The school day starts at 8.25am until 6pm Monday-Friday, including sports fixtures and on Saturdays there are matches only. A free bus runs to and from Pangbourne Station with direct links from London Paddington, Reading and Oxford, plus mini buses pick up from Wantage, Newbury, Maidenhead, Basingstoke and Henley/Twyford (additional charge). Cheers from stressed parents whizzing around the countryside on the school run. There’s no flexi-boarding but part, weekly and full boarding are all options.
WORD ON THE GROUND
Many of my friends send their children here – drawn by it’s inclusive, non-hot-housey reputation. The school pivoted swiftly to online lessons during lockdown – cue grateful home working parents many of whom are scraping together the fees each term. On face value it is an impressive looking school, but the resounding feedback is a love for the normal vibe – a place where all backgrounds find common ground. The head is popular and the praise is heaped on the staff and their support of the children.
Fees per term are £6,300 rising to £8,540 for day pupils and from £7,910 for part boarding. Full boarding starts at £9,050 rising to £12,680. Expect to pay extra for music tuition, learning support and some extra-curricular activities like horse riding and the Boat Club.
THE MUDDY VERDICT
Good for: Parents who are looking for an all-round education for their kids in a rural school that’s big on manners, community and caters for the sporty and non-sporty alike. Pangbourne College is small so children are known and cared for well and the good transport links will have frazzled parents clicking their heels.
Not for: The marching and naval traditions are strong, so you’ll either love or hate that element. But the values – kindness, selflessness, moral courage, initiative, industry, resilience and integrity – are attributes I’d love my kids to have in life. Being in a gorgeous 230-acre site in Pangbourne, there’s a slight Berkshire ‘bubble’ that’s more rural idyll than real life.

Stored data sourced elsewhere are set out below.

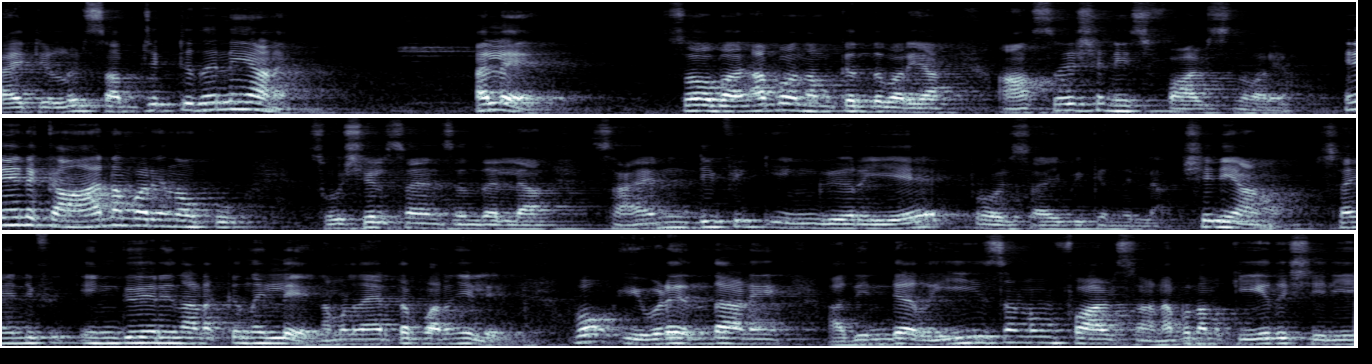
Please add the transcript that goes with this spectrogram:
ആയിട്ടുള്ള ഒരു സബ്ജക്റ്റ് തന്നെയാണ്. അല്ലേ? സ്വാഭാ അപ്പോൾ നമുക്ക് എന്ത് പറയാം? അസേഷൻ ഈസ് ഫാൾസ് എന്ന് പറയാം. ഇനി അതിന്റെ കാരണം പറയാൻ നോക്കൂ. സോഷ്യൽ സയൻസ് എന്തല്ല? സയന്റിഫിക് ഇൻക്വയറിയെ പ്രോത്സാഹിപ്പിക്കുന്നില്ല. ശരിയാണോ? സയന്റിഫിക് ഇൻക്വയറി നടക്കുന്നില്ലേ? നമ്മൾ നേരത്തെ പറഞ്ഞില്ലേ? അപ്പോൾ ഇവിടെ എന്താണ്? അതിന്റെ റീസണും ഫാൾസ് ആണ്. അപ്പോൾ നമുക്ക് ഏത് ശരി?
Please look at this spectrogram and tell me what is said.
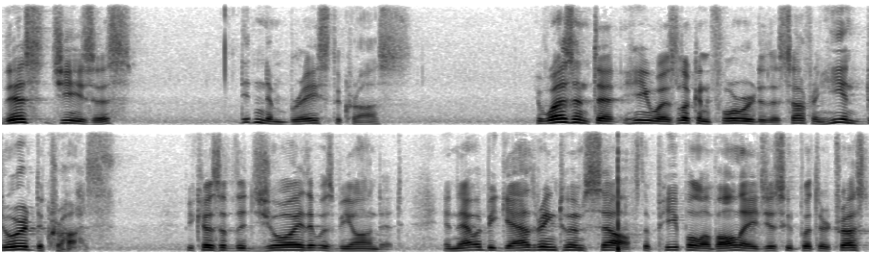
This Jesus didn't embrace the cross. It wasn't that he was looking forward to the suffering, he endured the cross because of the joy that was beyond it. And that would be gathering to himself the people of all ages who'd put their trust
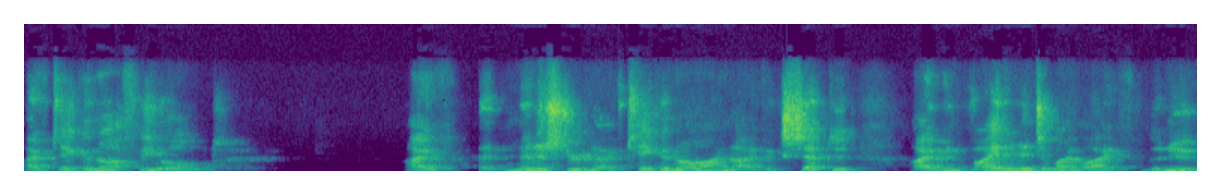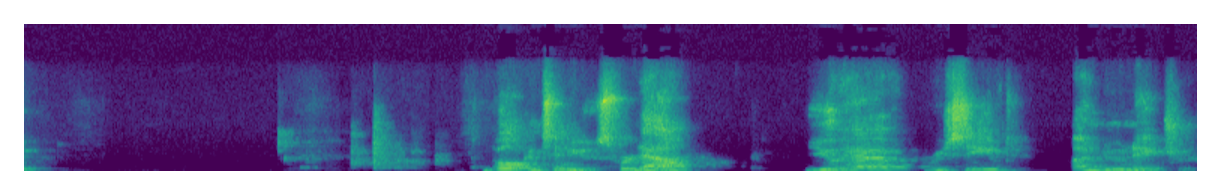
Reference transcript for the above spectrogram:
I've taken off the old. I've administered, I've taken on, I've accepted, I've invited into my life the new. Paul continues, For now, you have received a new nature.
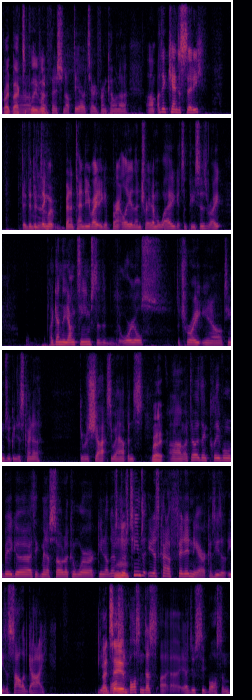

Dare to disagree: Oh be my guest! The next Whole School Open Day is on Saturday 18 September. Followed by the Year 7 Open Day on Saturday 16 October. Booking is essential.
Pangbourne College, Pangbourne Hill, Pangbourne, Reading RG8 8LA. Tel: 0118 984 2101